Recorded data
····················

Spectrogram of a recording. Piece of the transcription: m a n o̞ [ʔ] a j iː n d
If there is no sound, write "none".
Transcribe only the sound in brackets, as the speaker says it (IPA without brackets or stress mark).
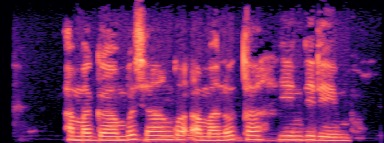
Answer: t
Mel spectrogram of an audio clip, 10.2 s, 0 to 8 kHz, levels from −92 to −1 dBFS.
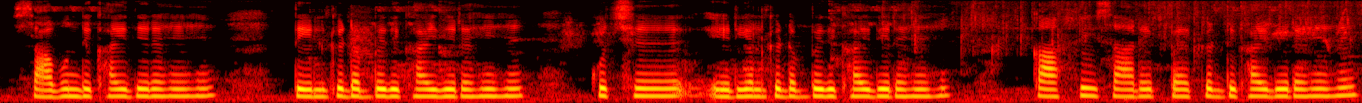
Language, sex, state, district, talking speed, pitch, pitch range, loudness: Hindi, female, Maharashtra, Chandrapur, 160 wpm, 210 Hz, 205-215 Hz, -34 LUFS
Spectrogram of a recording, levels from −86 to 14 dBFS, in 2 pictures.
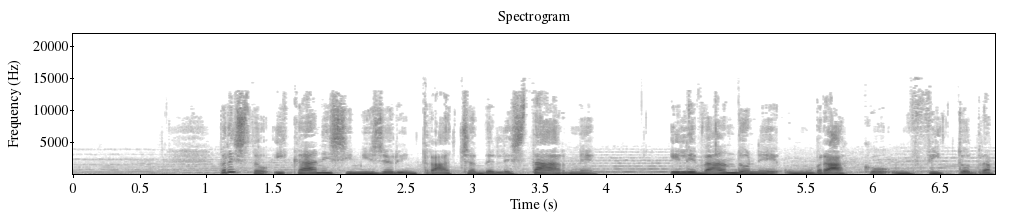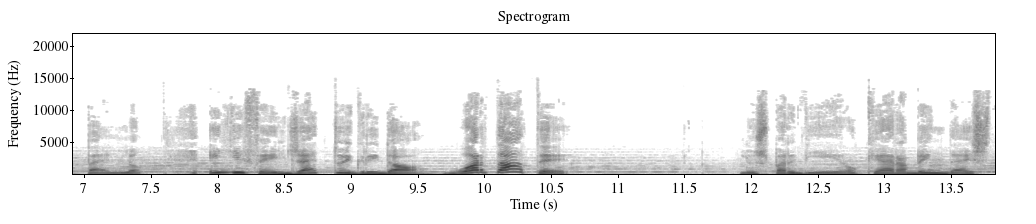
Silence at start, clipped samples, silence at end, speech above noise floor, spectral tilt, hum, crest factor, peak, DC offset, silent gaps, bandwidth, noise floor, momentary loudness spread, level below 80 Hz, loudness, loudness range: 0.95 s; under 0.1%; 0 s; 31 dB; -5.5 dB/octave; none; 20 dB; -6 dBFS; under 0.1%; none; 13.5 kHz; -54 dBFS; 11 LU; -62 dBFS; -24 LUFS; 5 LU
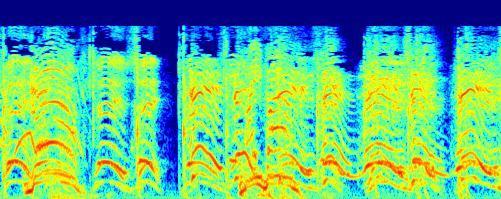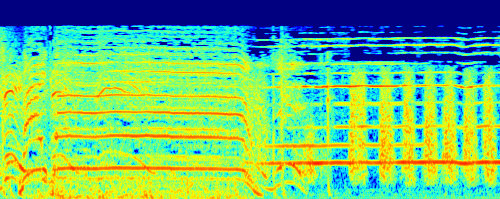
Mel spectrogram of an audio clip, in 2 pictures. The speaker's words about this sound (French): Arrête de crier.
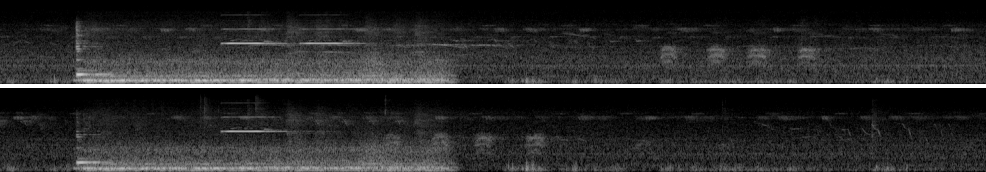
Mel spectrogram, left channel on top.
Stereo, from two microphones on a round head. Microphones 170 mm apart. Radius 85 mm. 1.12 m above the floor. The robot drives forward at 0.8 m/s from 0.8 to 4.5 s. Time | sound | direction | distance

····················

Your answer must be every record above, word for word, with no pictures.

Spectrogram of a recording. Piece of the transcription: m a n o̞ [ʔ] a j iː n d
If there is no sound, write "none".
Transcribe only the sound in brackets, as the speaker says it (IPA without brackets or stress mark).
Answer: t
Mel spectrogram of an audio clip, 10.2 s, 0 to 8 kHz, levels from −92 to −1 dBFS.
Language, sex, state, district, talking speed, pitch, pitch range, loudness: Hindi, female, Maharashtra, Chandrapur, 160 wpm, 210 Hz, 205-215 Hz, -34 LUFS
Spectrogram of a recording, levels from −86 to 14 dBFS, in 2 pictures.
Silence at start, clipped samples, silence at end, speech above noise floor, spectral tilt, hum, crest factor, peak, DC offset, silent gaps, bandwidth, noise floor, momentary loudness spread, level below 80 Hz, loudness, loudness range: 0.95 s; under 0.1%; 0 s; 31 dB; -5.5 dB/octave; none; 20 dB; -6 dBFS; under 0.1%; none; 13.5 kHz; -54 dBFS; 11 LU; -62 dBFS; -24 LUFS; 5 LU
Mel spectrogram of an audio clip, in 2 pictures. The speaker's words about this sound (French): Arrête de crier.
Mel spectrogram, left channel on top.
Stereo, from two microphones on a round head. Microphones 170 mm apart. Radius 85 mm. 1.12 m above the floor. The robot drives forward at 0.8 m/s from 0.8 to 4.5 s. Time | sound | direction | distance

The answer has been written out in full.